An angry grandson, who is very vexed with his schoolmate approaches his grandfather and expresses himself.

The grandfather replies, I too have felt great hatred for those who have hurt me. They have not shown any remorse and that has added to my hatred. Hate is counter productive as it wears you down and doesn’t affect the enemy at all. It is like consuming a poison and wishing your enemy death.
The grandfather goes on to that there are two wolves inside each one of us. One is a calm and good wolf who lives in harmony. This wolf is not easily provoked and will fight only when necessary. The other is an angry wolf who is always seething with anger. The smallest thing upsets the angry wolf and he gets into a fit of rage. Both of these wolves reside in me and it is very hard for me to control them.

 The boy asks his grandparent, Which one wins?
 The grandfather calmly replies, The one I Feed.

Anger is a human emotion  and it is not a bad thing. It is how we direct our anger that makes all the difference.

It is up to us to feed our anger or to redirect it in a healthy manner. The choice is ours and how we exercise it makes a lot of difference.

Playing the blame game.

It is very easy to blame others and feed our anger.

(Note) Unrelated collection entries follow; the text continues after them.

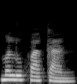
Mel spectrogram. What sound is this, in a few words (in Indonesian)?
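"melupakan", Indonesian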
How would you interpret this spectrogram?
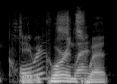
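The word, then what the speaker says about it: Corenswet: And then we have David Corin sweat. How do you say Corin sweat?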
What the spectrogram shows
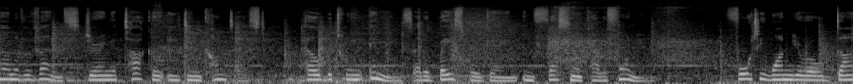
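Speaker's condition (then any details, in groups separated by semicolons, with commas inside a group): No condition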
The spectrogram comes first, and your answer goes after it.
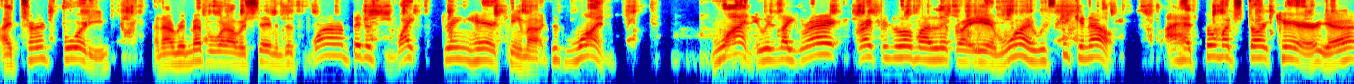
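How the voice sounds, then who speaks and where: An animated man with an American accent speaks at a high pitch with lively intonation. His loudness stays very even at a moderate pace. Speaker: live streamer. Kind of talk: casual chat. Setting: live stream.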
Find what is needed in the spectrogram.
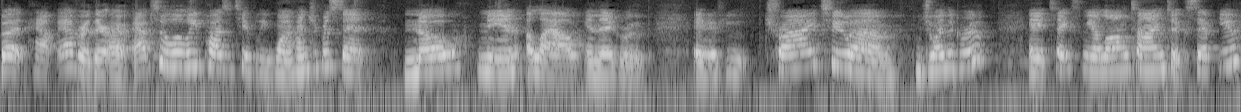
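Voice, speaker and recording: A high-pitched woman's voice with a Texas accent, lively intonation and a moderate pace. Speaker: sewing tutorial creator. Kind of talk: tutorial. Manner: casual, conversational with fillers.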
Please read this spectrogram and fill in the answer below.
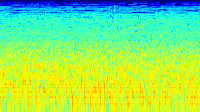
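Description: Steady rushing noise of strong wind carrying the roar of the tornado. It is even and unbroken throughout.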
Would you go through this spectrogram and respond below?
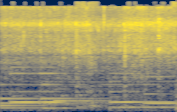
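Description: Goat fat sizzles in a hot cooking pan with a steady, crackling frying hiss, close and continuous, with no voices.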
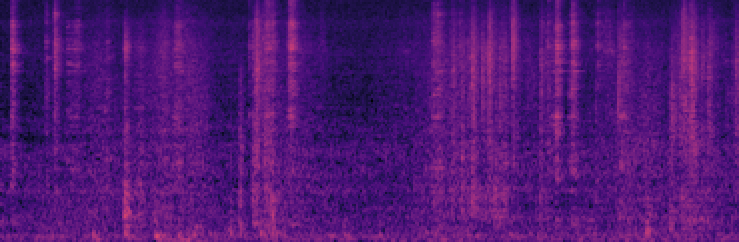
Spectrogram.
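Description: Faint, scattered rustles and small ticks of fly-tying materials and tools being handled while a composite dubbing loop is set up.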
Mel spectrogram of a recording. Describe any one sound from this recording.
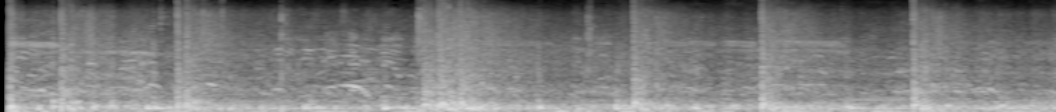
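Gas canisters are fired with loud bangs that echo several times.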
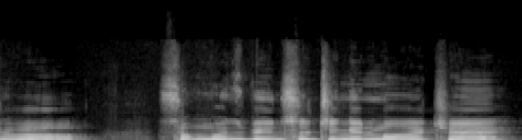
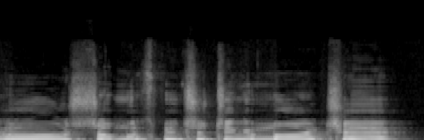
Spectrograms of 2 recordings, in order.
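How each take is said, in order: First: Said in the usual way. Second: High Mummy Bear voice; a surprised mother bear, pitched up high. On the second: Acted. Mummy Bear's line.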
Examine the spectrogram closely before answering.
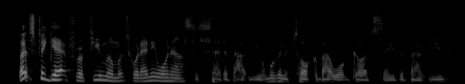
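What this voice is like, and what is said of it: English accent. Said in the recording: “We're in England. I told you I had a stupid accent.”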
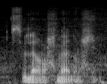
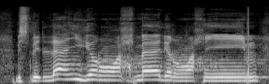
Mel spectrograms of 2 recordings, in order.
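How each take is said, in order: First: It is recited quietly, almost silently. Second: It is recited loudly and clearly.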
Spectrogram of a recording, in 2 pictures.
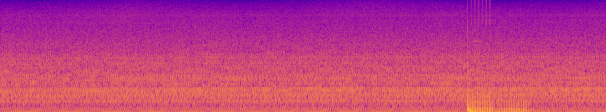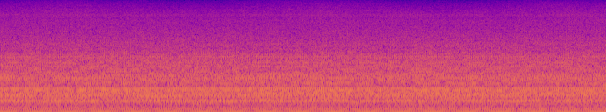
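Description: An SUV engine drones at full throttle at top speed.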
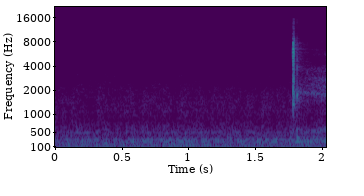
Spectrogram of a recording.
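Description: Quiet room tone in a pause between sentences, with one sharp, short click near the end: a mouth click as the lips part just before speaking.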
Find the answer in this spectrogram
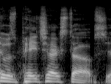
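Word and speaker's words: Paycheck Stubbz: It was Paycheck Stubbs. Yeah. – Paycheck Stubbs. – Yeah, okay. – It's spelled S-T-U-B-B-Z. Stubbs.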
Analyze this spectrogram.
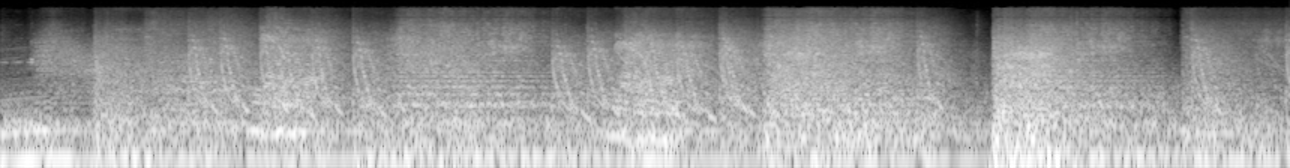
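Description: Electric lightning crackles and buzzes.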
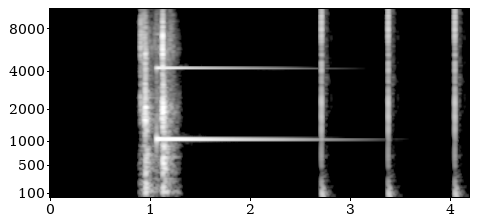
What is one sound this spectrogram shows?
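A bright electronic chime rings once and slowly fades.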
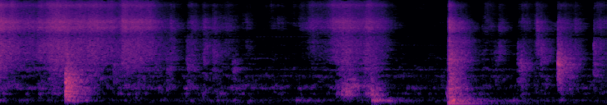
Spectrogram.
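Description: Sauce simmering in a saucepan on a gas burner, a soft hiss that fades over the first few seconds, with a sharp knock about a second in and a louder thump about six seconds in.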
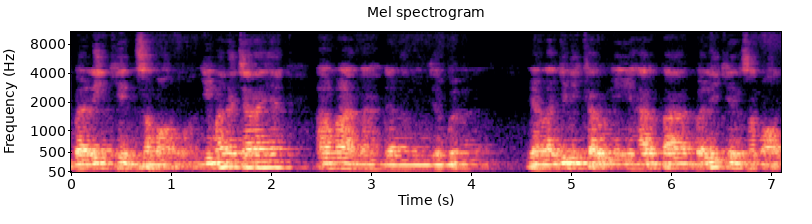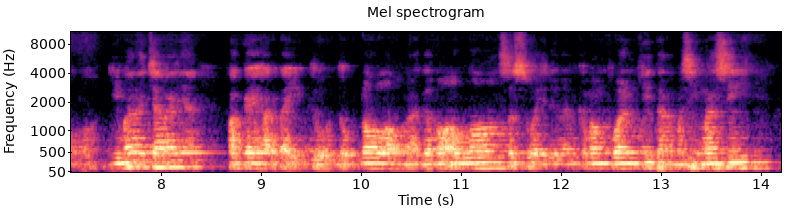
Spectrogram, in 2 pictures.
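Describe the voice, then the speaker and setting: Mellow-voiced male preacher in echoey room. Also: mid-range voice, steady tone, normal speed. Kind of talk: sermon to an audience, quoting and translating Arabic scripture. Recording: roomy echo, distant mic, slightly dull.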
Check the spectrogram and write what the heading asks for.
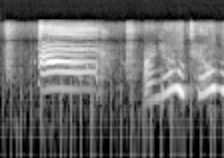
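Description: Domestic cat meowing twice: first a long call held at a level pitch, then one that rises and falls.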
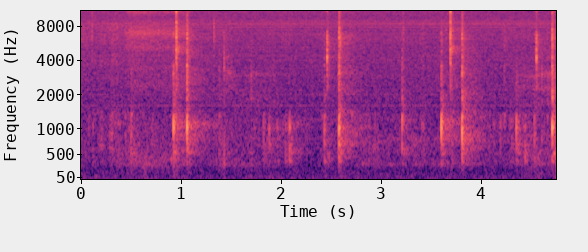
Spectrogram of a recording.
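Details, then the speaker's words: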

It is very easy to say it is someone’s fault and they need to pay for their mistakes. Playing the blame game takes up too much of our energy and leaves us feeling exhausted.

Playing the enflame game.

Once anger builds up inside of us, it is totally our choice to either suppress the anger or enflame it. Enflaming it is very easy and we become a victim of our habits.

Blaming others and building up anger is the easy thing to do. It is however counterproductive. It is a vicious circle and once we are on the path of blaming and adding to our inner anger, it is very difficult to break free.

How to feed healthy feelings
Playing  the diffuse game.

Whenever we do get angry, we should pause and think how strongly we feel about our emotions and whether it is worth getting angry about. At this stage we should attempt to pacify ourselves and suppress this emotion. We should channelize our anger and use it for constructive purposes. Of course it is easier said than done and takes a lot of practice. But that is no excuse for attempting to do so.

Anger is a wasteful emotion and saps us of our energy. All said and done, it can be useful at times. However we should strive not to become angry, too often and at the slightest pretext.